Page 5 2007 U.S. Dist. LEXIS 27499, *14
successfully obtained appellate review, and the Federal Circuit "confirm[ed]" the district court's claim construction with one modification. Ethicon, Inc., 276 F.3d at 1310. And as explained above, I do not find the pre-Markman case law concerning preclusion compelling in light of the facts here. Thus, Smith & Nephew is bound by the claim construction of '557 entered in Ethicon and to the extent it now offers inconsistent interpretations of
the words and phrases previously litigated, they are rejected. DATED this 12th day of April, 2007. /s/ Michael W. Mosman U.S. District Judge

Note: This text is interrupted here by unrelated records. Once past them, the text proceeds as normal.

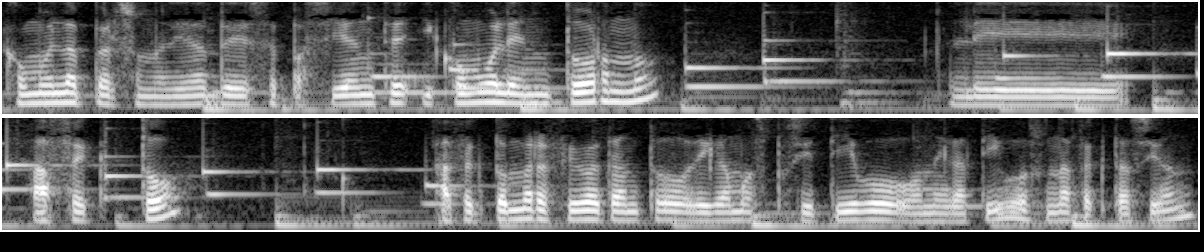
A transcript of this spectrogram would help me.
Cómo es la personalidad de ese paciente y cómo el entorno le afectó. Afectó me refiero a tanto, digamos, positivo o negativo, es una afectación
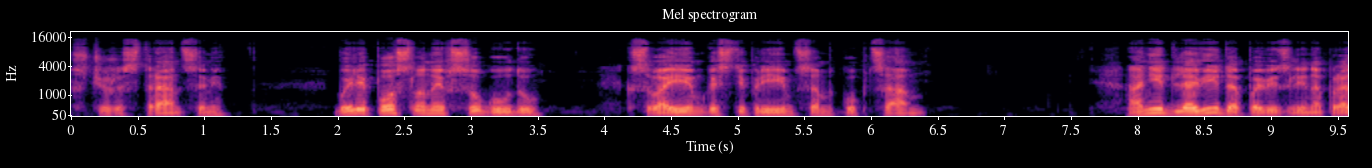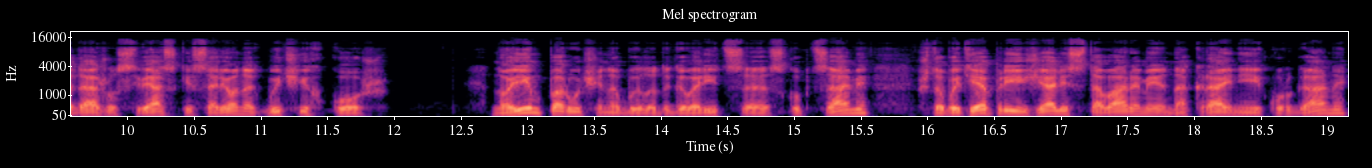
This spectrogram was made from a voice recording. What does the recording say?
с чужестранцами, были посланы в Сугуду к своим гостеприимцам-купцам. Они для вида повезли на продажу связки соленых бычьих кож, но им поручено было договориться с купцами, чтобы те приезжали с товарами на крайние курганы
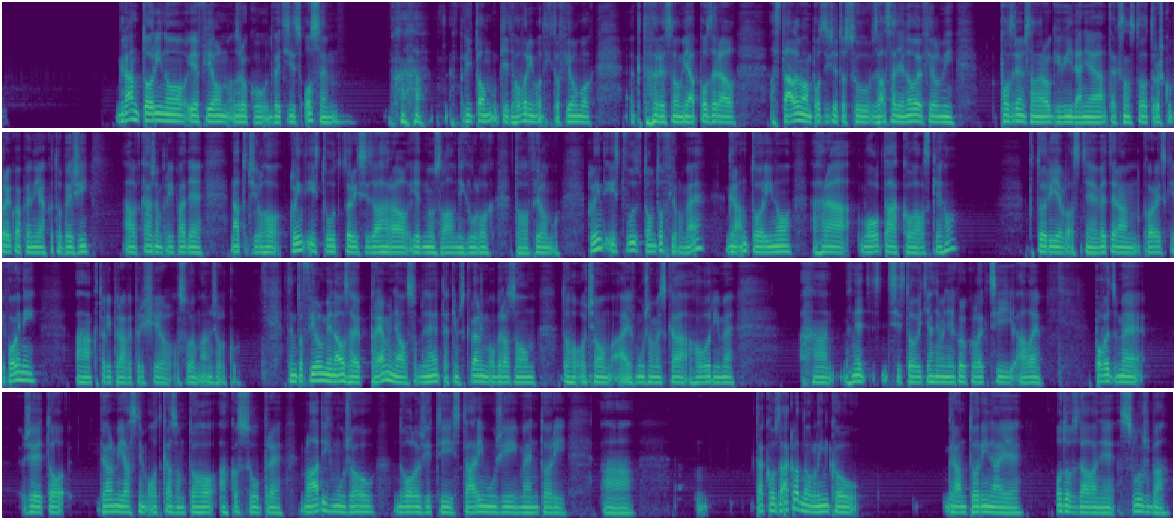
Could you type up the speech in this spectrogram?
Gran Torino je film z roku 2008. Pritom, keď hovorím o týchto filmoch, ktoré som ja pozeral a stále mám pocit, že to sú v zásade nové filmy, pozriem sa na roky vydania, tak som z toho trošku prekvapený, ako to beží. Ale v každom prípade natočil ho Clint Eastwood, ktorý si zahral jednu z hlavných úloh toho filmu. Clint Eastwood v tomto filme Gran Torino hrá Volta Kovalského, ktorý je vlastne veterán korejskej vojny a ktorý práve prišiel o svoju manželku. Tento film je naozaj pre mňa osobne takým skvelým obrazom toho, o čom aj v mužom SK hovoríme. A hneď si z toho vyťahneme niekoľko lekcií, ale povedzme, že je to veľmi jasným odkazom toho, ako sú pre mladých mužov dôležití starí muži, mentori a takou základnou linkou Gran Torina je odovzdávanie služba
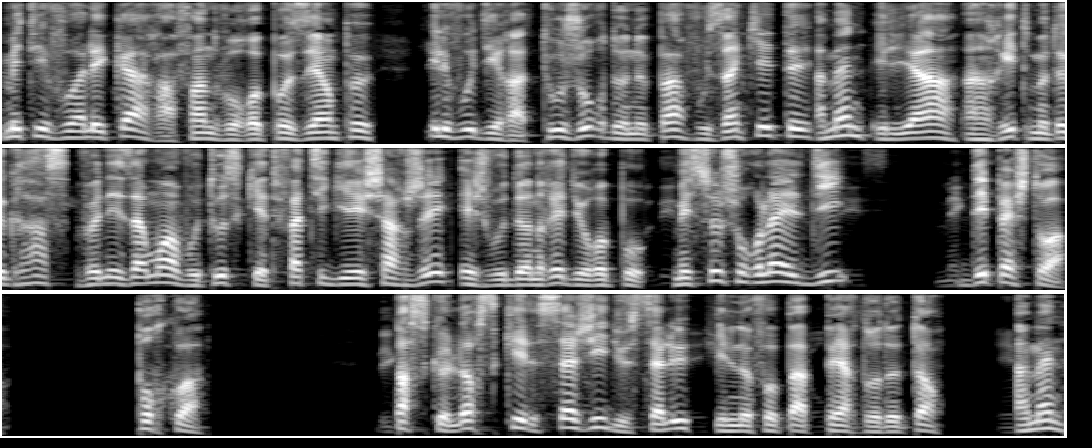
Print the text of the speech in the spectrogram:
Mettez-vous à l'écart afin de vous reposer un peu. Il vous dira toujours de ne pas vous inquiéter. Amen. Il y a un rythme de grâce. Venez à moi, vous tous qui êtes fatigués et chargés, et je vous donnerai du repos. Mais ce jour-là, il dit, dépêche-toi. Pourquoi? Parce que lorsqu'il s'agit du salut, il ne faut pas perdre de temps. Amen.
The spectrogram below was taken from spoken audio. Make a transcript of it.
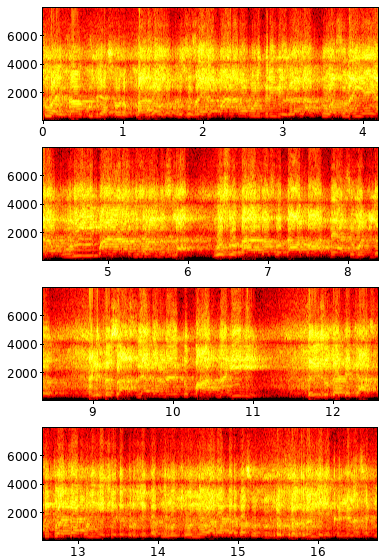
तो ऐका कुठे असावा लागतो. असावं लागतो. तसं याला पाहणारा कोणीतरी वेगळा लागतो असं नाहीये याला कोणीही पाहणारा दुसरा नसला. व स्वतःचा स्वतः पाहत नाही असं म्हटलं. आणि तसं असल्या कारणाने तो पाहत नाहीही. तरी सुद्धा त्याच्या अस्तित्वाचा कोणी निषेध करू शकत नाही. मग शून्यवादाकरता स्वतंत्र प्रकरण दिले खंडनासाठी.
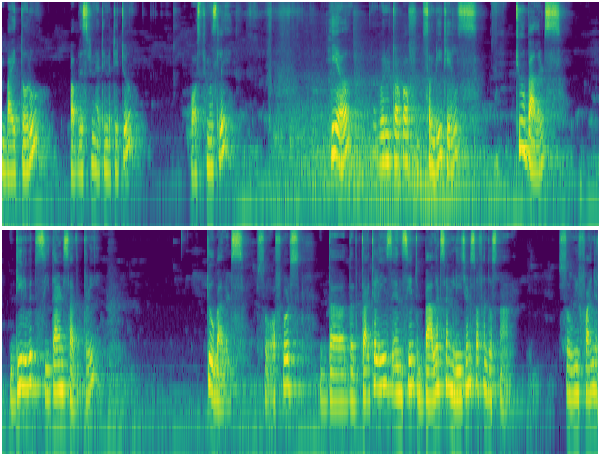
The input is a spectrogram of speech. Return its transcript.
by Toru, published in 1882 posthumously. Here, when we talk of some details, two ballads deal with Sita and Savitri. Two ballads. So, of course, the, the title is Ancient Ballads and Legends of Hindustan. So, we find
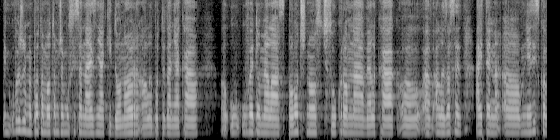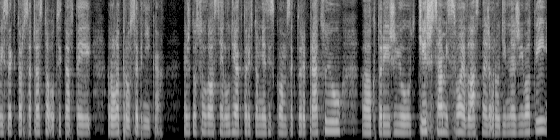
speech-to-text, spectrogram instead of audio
Uvažujeme potom o tom, že musí sa nájsť nejaký donor, alebo teda nejaká uvedomela spoločnosť, súkromná, veľká, ale zase aj ten neziskový sektor sa často ocitá v tej role prosebníka. Takže to sú vlastne ľudia, ktorí v tom neziskovom sektore pracujú, ktorí žijú tiež sami svoje vlastné rodinné životy.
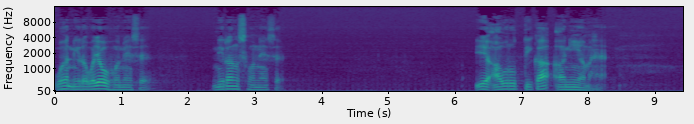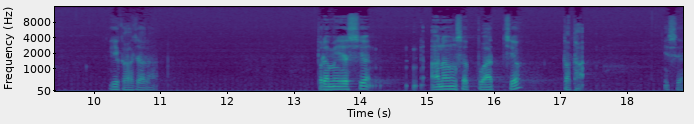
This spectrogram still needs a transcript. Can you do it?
वह निरवय होने से निरंश होने से, ये आवृत्ति का अनियम है। ये कहा जा रहा प्रमेयस्य अनंसत्वाच्य तथा, इसे।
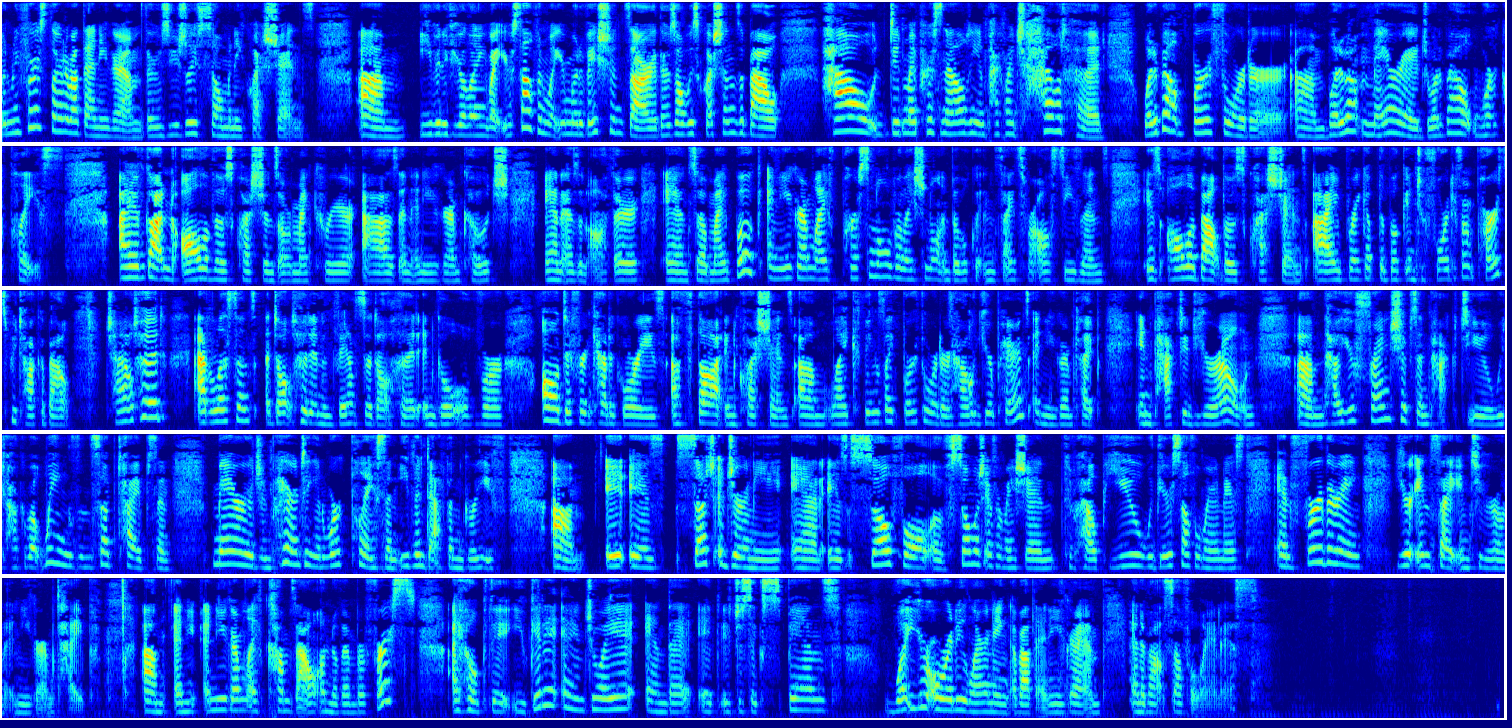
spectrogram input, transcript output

Disclaimer: Justia Dockets & Filings provides public litigation records from the federal appellate and district courts. These filings and docket sheets should not be considered findings of fact or liability, nor do they necessarily reflect the view of Justia.
Why Is My Information Online?